Oral Roberts: John Lennon's secret penpal? MIKE GERBER • Commenter Karen brought something to my attention recently that I certainly had a strong reaction to, and thought Dullblog readers would, too. In January, 1973, American televangelist Oral Roberts claimed in a speech that he'd received a letter from "ex-Beatle John Lennon." The letter, which he said was handwritten, detailed John's misery at his life as a Beatle, and his desire to be saved by Jesus Christ. You can read about it all here. I've been wrong before, but I would be willing to wager $100 right now that this letter is [...]

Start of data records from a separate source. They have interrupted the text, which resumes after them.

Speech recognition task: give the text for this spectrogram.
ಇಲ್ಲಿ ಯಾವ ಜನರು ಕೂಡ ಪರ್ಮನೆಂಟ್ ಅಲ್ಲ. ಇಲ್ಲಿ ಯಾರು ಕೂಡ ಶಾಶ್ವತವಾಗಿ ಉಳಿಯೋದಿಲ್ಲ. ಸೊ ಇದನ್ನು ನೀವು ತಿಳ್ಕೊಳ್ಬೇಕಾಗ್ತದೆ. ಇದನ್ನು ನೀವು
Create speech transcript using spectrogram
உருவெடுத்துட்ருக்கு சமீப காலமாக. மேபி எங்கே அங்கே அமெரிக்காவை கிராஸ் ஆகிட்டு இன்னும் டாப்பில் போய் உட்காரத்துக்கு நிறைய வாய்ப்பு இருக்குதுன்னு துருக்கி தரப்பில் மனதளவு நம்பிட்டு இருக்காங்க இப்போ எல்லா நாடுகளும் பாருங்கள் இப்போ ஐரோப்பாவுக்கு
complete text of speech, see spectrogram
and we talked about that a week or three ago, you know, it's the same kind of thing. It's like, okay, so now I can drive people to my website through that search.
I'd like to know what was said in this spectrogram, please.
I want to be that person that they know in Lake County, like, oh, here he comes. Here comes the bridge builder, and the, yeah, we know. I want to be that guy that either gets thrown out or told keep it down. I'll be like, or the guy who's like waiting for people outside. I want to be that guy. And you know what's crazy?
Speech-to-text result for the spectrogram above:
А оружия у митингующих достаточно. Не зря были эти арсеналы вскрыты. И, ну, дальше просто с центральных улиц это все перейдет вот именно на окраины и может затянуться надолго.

Courtesy of commenter @Karen (anybody know how I can link to her commenter profile?), here's a very interesting little snippet (possibly from LWT's "Weekend World," 06 April 1973), where John Lennon says a few words on Allen Klein, his soon-to-be ex-manager. As stated many times, John wasn't always so quick to admit when he'd made an error in judgment; he'd enter into relationships proclaiming their perfection—and, naturally, his brilliance for arranging them—and if they'd go south, he'd back out quietly. In other words, the guy was a human being. What's particularly interesting to me is how John seems to be very aware [...]

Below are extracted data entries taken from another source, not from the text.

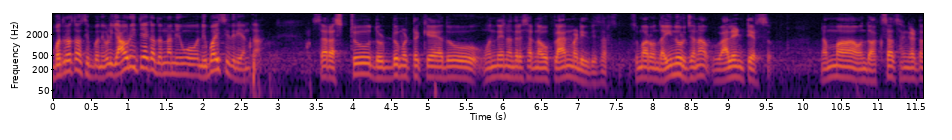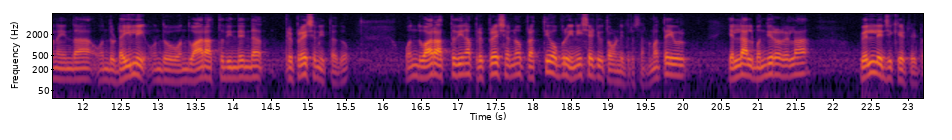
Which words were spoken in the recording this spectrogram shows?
ಭದ್ರತಾ ಸಿಬ್ಬಂದಿಗಳು ಯಾವ ರೀತಿಯಾಗಿ ಅದನ್ನು ನೀವು ನಿಭಾಯಿಸಿದಿರಿ ಅಂತ? ಸರ್ ಅಷ್ಟು ದೊಡ್ಡ ಮಟ್ಟಕ್ಕೆ ಅದು ಒಂದೇನಂದರೆ ಸರ್ ನಾವು ಪ್ಲ್ಯಾನ್ ಮಾಡಿದ್ವಿ ಸರ್. ಸುಮಾರು ಒಂದು ಐನೂರು ಜನ ವ್ಯಾಲೆಂಟಿಯರ್ಸು ನಮ್ಮ ಒಂದು ಅಕ್ಸಾ ಸಂಘಟನೆಯಿಂದ ಒಂದು ಡೈಲಿ ಒಂದು ಒಂದು ವಾರ ಹತ್ತು ದಿನದಿಂದ ಪ್ರಿಪ್ರೇಷನ್ ಇತ್ತದು. ಒಂದು ವಾರ ಹತ್ತು ದಿನ ಪ್ರಿಪ್ರೇಷನ್ನು ಪ್ರತಿಯೊಬ್ಬರು ಇನಿಷಿಯೇಟಿವ್ ತೊಗೊಂಡಿದ್ರು ಸರ್. ಮತ್ತು ಇವರು ಎಲ್ಲ ಅಲ್ಲಿ ಬಂದಿರೋರೆಲ್ಲ well educated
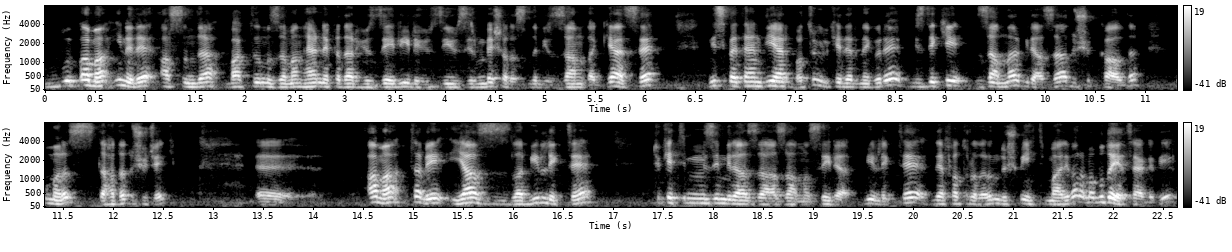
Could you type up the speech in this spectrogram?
bu, ama yine de aslında baktığımız zaman her ne kadar %50 ile %125 arasında bir zam da gelse nispeten diğer batı ülkelerine göre bizdeki zamlar biraz daha düşük kaldı. Umarız daha da düşecek. E, ama tabii yazla birlikte tüketimimizin biraz daha azalmasıyla birlikte de faturaların düşme ihtimali var ama bu da yeterli değil.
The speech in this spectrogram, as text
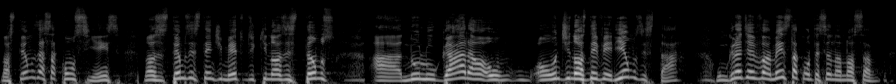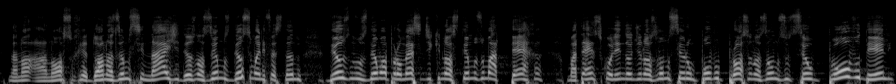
nós temos essa consciência, nós temos esse entendimento de que nós estamos ah, no lugar onde nós deveríamos estar. Um grande avivamento está acontecendo na nossa, na no, a nosso redor, nós vemos sinais de Deus, nós vemos Deus se manifestando, Deus nos deu uma promessa de que nós temos uma terra, uma terra escolhida onde nós vamos ser um povo próximo, nós vamos ser o povo dele,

DEVIN McKINNEY • This comes by way of Tom Sutpen's If Charlie Parker Was a Gunslinger, There'd Be a Whole Lot of Dead Copycats, which I've more than once called "the best blogsite there's ever been, ever." It appears under the heading "When Legends Gather." (For the irredeemably trivia-minded, I'm pretty sure that's Jerry Paris with half of his face cut off at the right side. He was Rob and Laura's neighbor on The Dick Van Dyke Show, plus he directed 200 eps of Happy Days.)
Bare feet, ouch! Paul suffers for his art. Rob Sheffield in Rolling Stone: So let's argue: Which album truly counts as the grand finale? The case for Let It Be: It came out in 1970, which was after 1969. The case for Abbey Road: (1) virtually all of Let It Be was in the can before the Abbey Road sessions even began; (2) Abbey Road feels more like a classic Beatles record; (3) "I Want You (She's So Heavy)" was the last time all four played in the studio together; (4) the last song on Abbey Road is called "The End"; (5) except for "Her Majesty"; (6) rebounding from the Let [...]
The Beatles are my ultimate "fave rave," as they might say on Ready Steady Go; their stuff has always, and probably will always, sound just right to me. (There are pictures of me circa 1970, a 1-year-old freaking out with pleasure over "Back in the USSR," which proves two things: a) It's not just nostalgia, I have always genuinely LOVED Beatle music; and b) not all of the White Album makes me want to send Therapists Without Borders back to 1968.) There's only one other person that reliably gives me the same flood of endorphins: Stevie Wonder. And only his stuff from [...]
In 1976, a fan mailed a questionnaire to Mr. Lennon in the Dakota, and John was gracious enough to fill it out and send it back. I discovered this fascinating tidbit of Beatle-ania (first reported on Lists of Note) from this Beatle blog here. The comment thread is eerily similar to one we've been having re: RAM and "How Do You Sleep?" I guess all Beatle roads do lead to John and Paul.
The act you've known for all these years, in Santa Monica, 1974. Here are some photos from Retronaut.com — the last photo of John and Paul — taken at Peter Lawford's old beach house here in Santa Monica. Whenever I want to bask in some ghosts (Marilyn and Jack! Marilyn and Bobby! Nilsson and Baron Von Moon!) I bike down six blocks; the house is right on the PCH. It's surprisingly small; glamour required less square-footage back in those days. Anyway, according to Retronaut, these were taken in March 1974, at the time of the infamous "A Toot And a Snore" [...]
Ran across this oldie this evening in my ramblings, and flashed on something from my reading: John Lennon, lolling in some Midtown bed with May Pang in the late 70s, claiming that this was one of "their songs."I remember finding it very sweet that, even after the strange intense life he'd led, John Lennon OF THE BEATLES, could get hooked on some cheesy syrupy pop tune.Am I remembering it right? Hive mind, help me out. http://youtu.be/voQWlL-jj5Q
"They were getting to be like Paul's band, which they didn't like," quoth the Yoko, via The Huffington Post. The interview's from 1987, and it's from Rolling Stone, so we can expect it to be simple-minded and St. Lennon-ish; but this canard deserves a bit of scorn. Can I? Thanks.Oh what a shame it was for Paul to run roughshod over those other three grown men, forcing stuff like "Hey Jude" and Abbey Road on the world. Why, instead of wasting all that time, John and Yoko could've given 500 more interviews, and filmed countless more asses. Or John could've continued to explore [...]
Earlier today, I was hipped to the group "Fanny" by the excellent website Dangerous Minds. In the comments somebody mentioned that the group did a cover of "Hey Bulldog." I liked it so much I had to share. Super guitar solo.